Your task is to find every line in the records that holds the string "about" and copy it.

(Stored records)
○ ○ ○

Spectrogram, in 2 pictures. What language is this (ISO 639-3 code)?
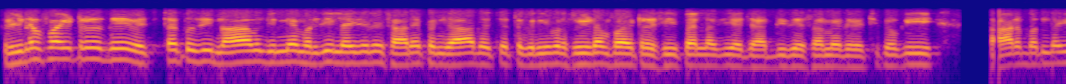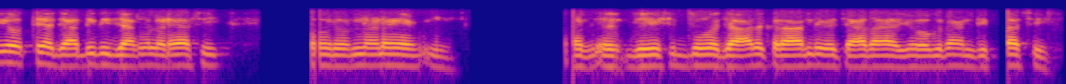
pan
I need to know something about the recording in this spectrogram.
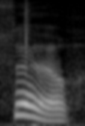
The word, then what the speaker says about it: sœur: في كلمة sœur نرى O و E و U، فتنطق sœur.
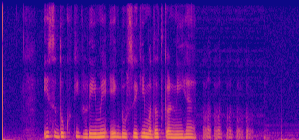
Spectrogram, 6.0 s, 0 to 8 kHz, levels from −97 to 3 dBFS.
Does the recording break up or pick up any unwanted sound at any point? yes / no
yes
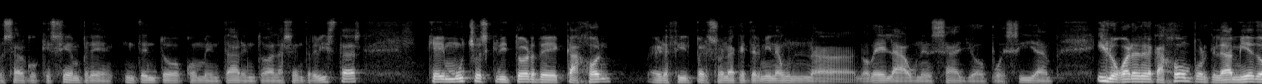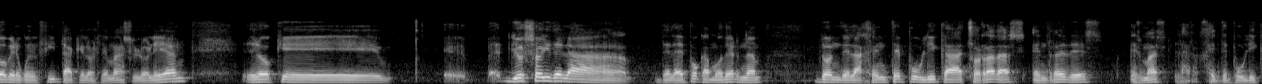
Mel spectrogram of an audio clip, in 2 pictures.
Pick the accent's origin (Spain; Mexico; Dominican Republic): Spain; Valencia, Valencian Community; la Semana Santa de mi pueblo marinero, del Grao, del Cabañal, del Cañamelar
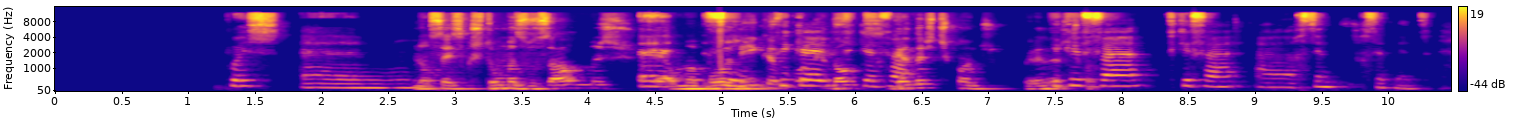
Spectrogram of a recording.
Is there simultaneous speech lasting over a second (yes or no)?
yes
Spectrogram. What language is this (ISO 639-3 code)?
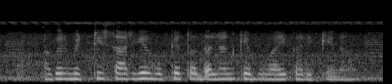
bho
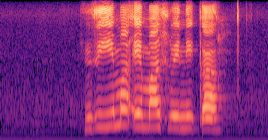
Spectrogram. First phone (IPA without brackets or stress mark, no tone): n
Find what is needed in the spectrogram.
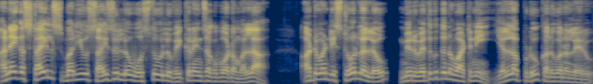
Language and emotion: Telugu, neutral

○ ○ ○

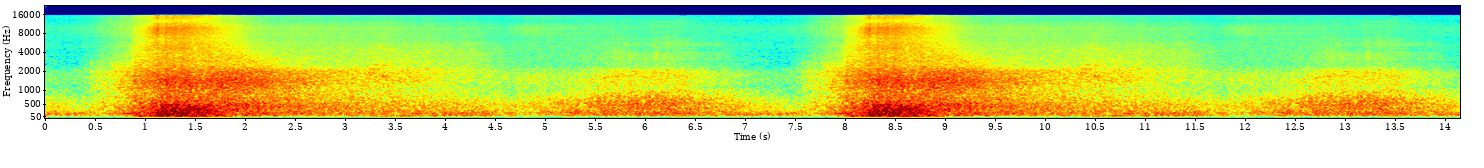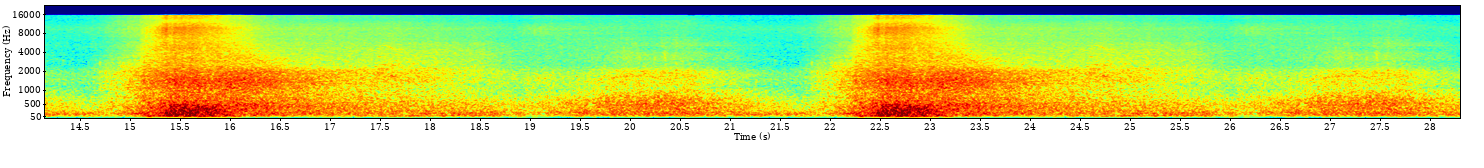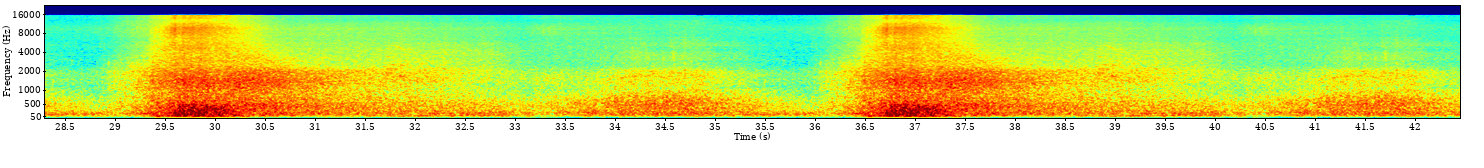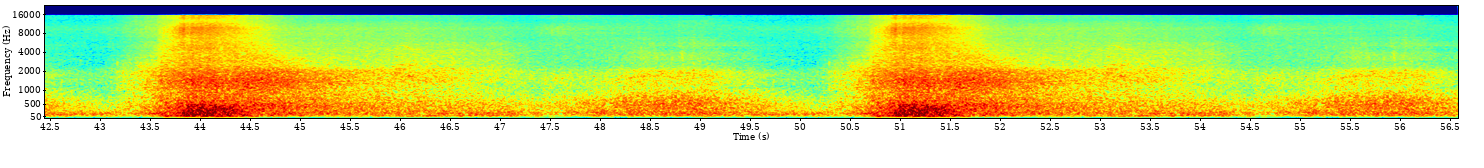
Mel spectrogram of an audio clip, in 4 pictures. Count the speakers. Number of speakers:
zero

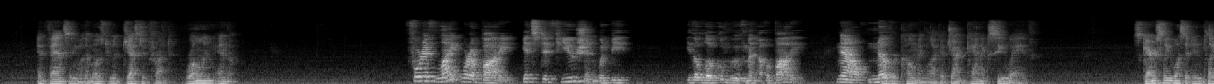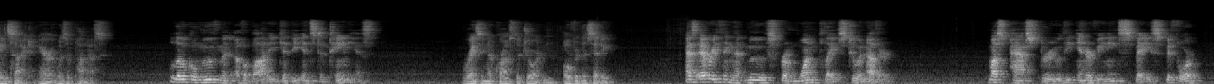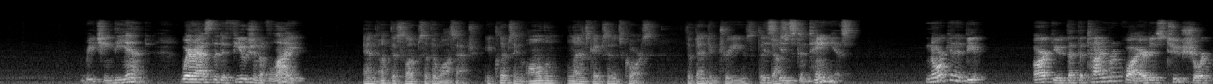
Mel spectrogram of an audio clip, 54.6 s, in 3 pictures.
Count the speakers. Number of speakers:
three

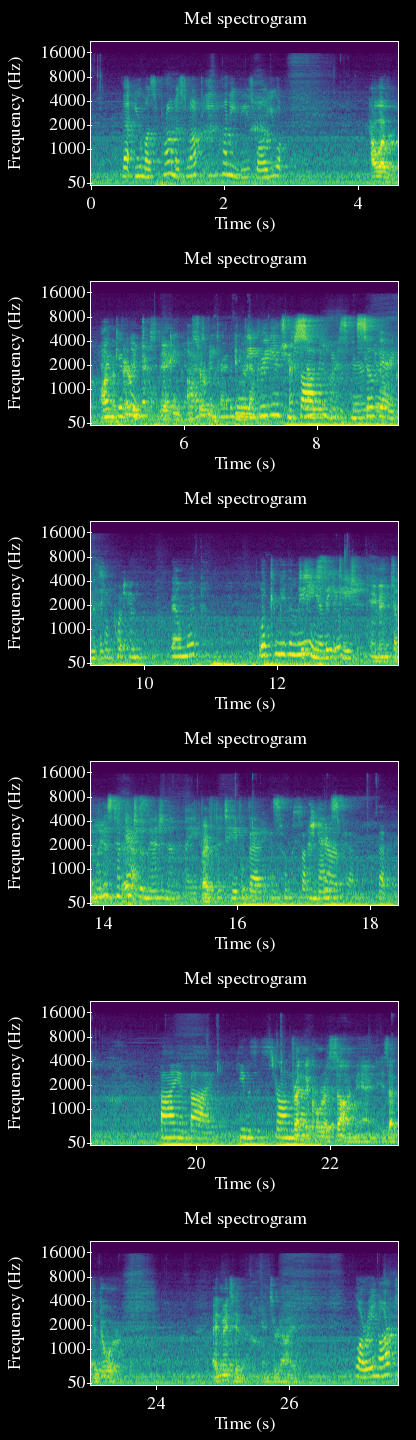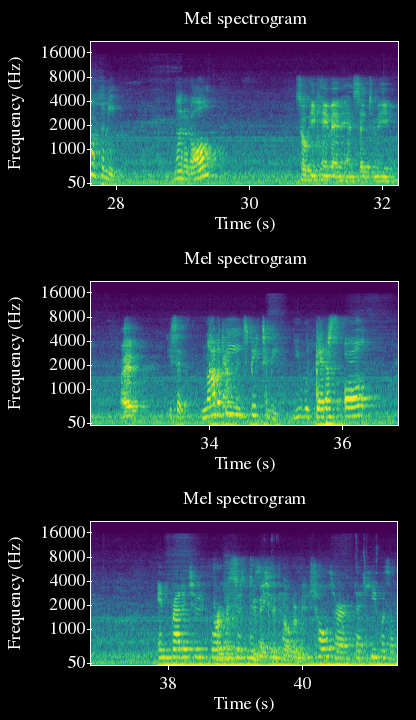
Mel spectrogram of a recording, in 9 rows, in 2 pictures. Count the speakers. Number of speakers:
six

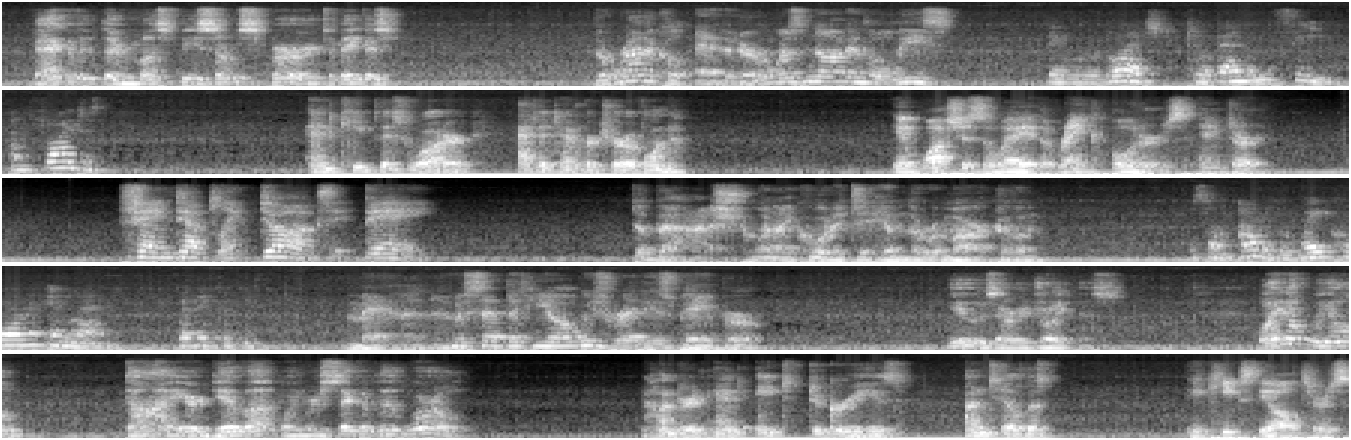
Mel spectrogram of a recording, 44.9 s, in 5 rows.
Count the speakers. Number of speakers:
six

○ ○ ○

◆ Output of the task
I need to know something about the recording in this spectrogram.
The word, then what the speaker says about it: sœur: في كلمة sœur نرى O و E و U، فتنطق sœur.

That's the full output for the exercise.